Confused Expressions #12: It’s Natural
Some people seem satisfied to justify any action by the claim that “it’s natural.” Whether it’s giving in to every sexual urge or ingesting various products and plants, somehow the claim that “it’s natural” (which, I guess, means “it occurs in the natural world”) seems to be enough reason to carry on without concern. But just because something is natural doesn’t make it safe, or healthy, or wise. There’s nothing more natural (in the sense of “it occurs in nature”) than having your head bitten off by a lion in the jungle, yet few would claim that jungles are perfectly safe, or that being lion-food is in the natural order of things and shouldn’t be resisted.
In fact, isn’t our experience of nature the exact opposite? We build shelters to protect us from the (natural) elements and bundle up in colder climates and heat our homes so we don’t freeze to death; we toil to grow and clean and prepare our food; we develop weapons and medicines to defend ourselves against naturally-occurring aggressors like wolves and microbes. In fact, perfectly natural events can take such a high toll in human lives that the whole world seems to stop and pay attention, whether it’s a tsunami devastating Southeast Asia in 2004, or a flood overwhelming New Orleans in 2005, or an earthquake and its aftershocks pummeling Haiti earlier this year, or monsoon rains flooding many parts of Pakistan this summer.
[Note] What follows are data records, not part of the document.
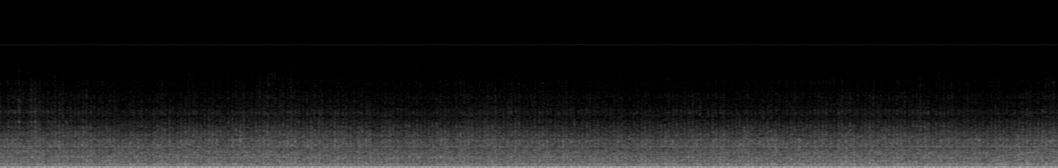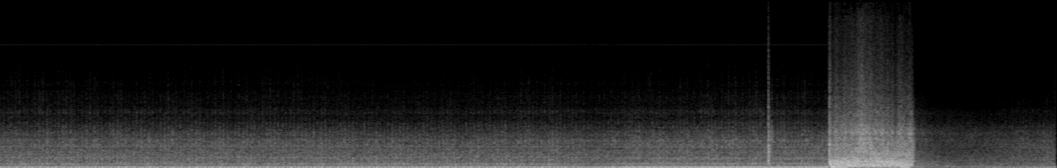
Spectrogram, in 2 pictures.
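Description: Tracked military vehicle's engine running steadily with a low hum. Near the end a very loud blast lasting about a second cuts through it.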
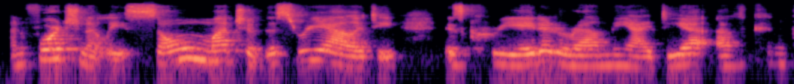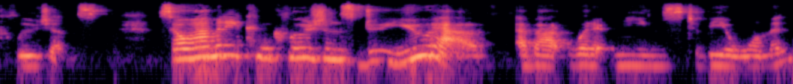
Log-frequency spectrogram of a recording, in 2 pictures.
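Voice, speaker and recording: Female book reader, informal and emphatic, lively intonation, breathy-husky tone. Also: on the low side, poor audio. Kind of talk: book read aloud, informal.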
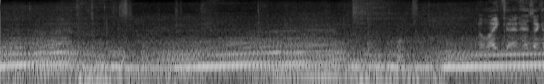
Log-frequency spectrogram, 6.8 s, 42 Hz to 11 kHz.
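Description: A 2024 Ford Mustang GT with a new exhaust rumbles and revs close by, a deep steady engine note that swells and settles across the whole stretch, with brief voices over it.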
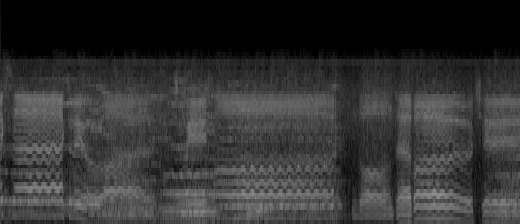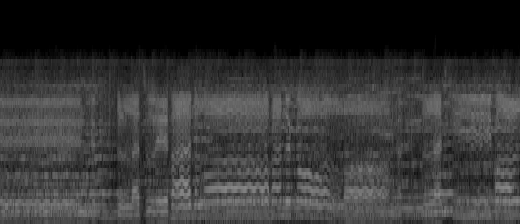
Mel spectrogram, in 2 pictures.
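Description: Orchestral music with a slow melody sung or played with wide vibrato, pausing briefly about seven and again about nine and a half seconds in.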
Entire cities and even countries have been devastated by natural disasters. If nature is Mother Nature, she is a sometimes-neglectful and an often-hostile mother.
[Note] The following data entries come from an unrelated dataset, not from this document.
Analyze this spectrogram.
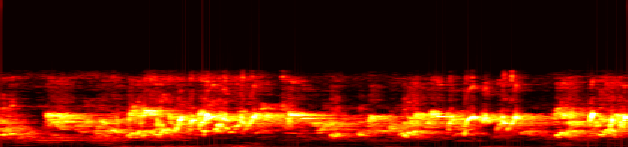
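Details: Red-whiskered bulbul of the trà my type, three seasons old, pouring out a quick run of sweet, slurred whistles and twitters, notes tumbling several per second with some soft low thumps behind.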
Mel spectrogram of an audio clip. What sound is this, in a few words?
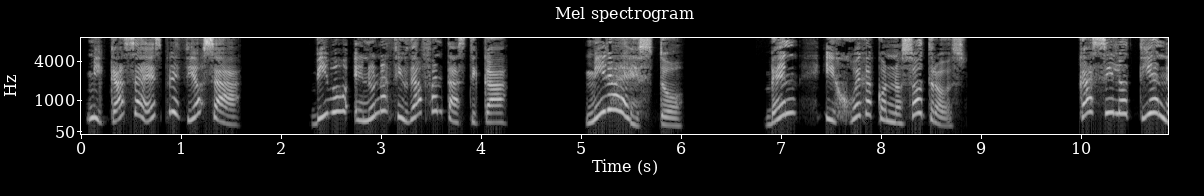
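Spanish female children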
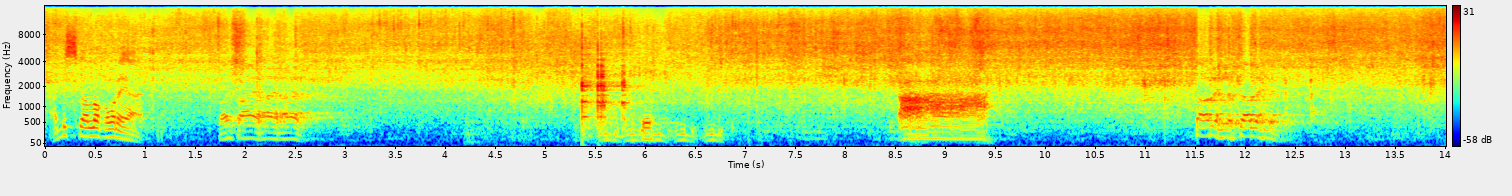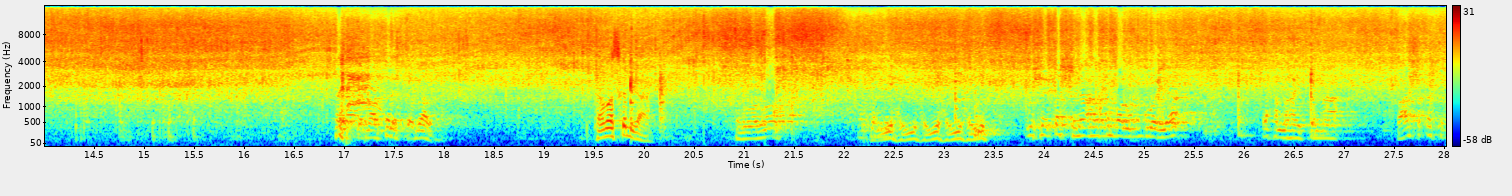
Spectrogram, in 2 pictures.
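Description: Food frying in hot oil in a frying pan on a gas burner, giving a steady sizzling hiss while it is stirred with a spatula.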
We are born into a world where mere survival comes only at great cost and effort, where nature itself seems out to kill us. It sounds almost, well, unnatural. And it’s enough to make anyone despondent—except for one thing, something that stands in stark contrast to the violence and destruction found in so much of nature. That something is found in the graceful fleeing of a butterfly, the warmth and light of the rising sun, the freshness of cold mountain air. It’s a sublime sort of beauty, faint but present, perhaps a remnant or hint of the kind of world this once was and may yet be again.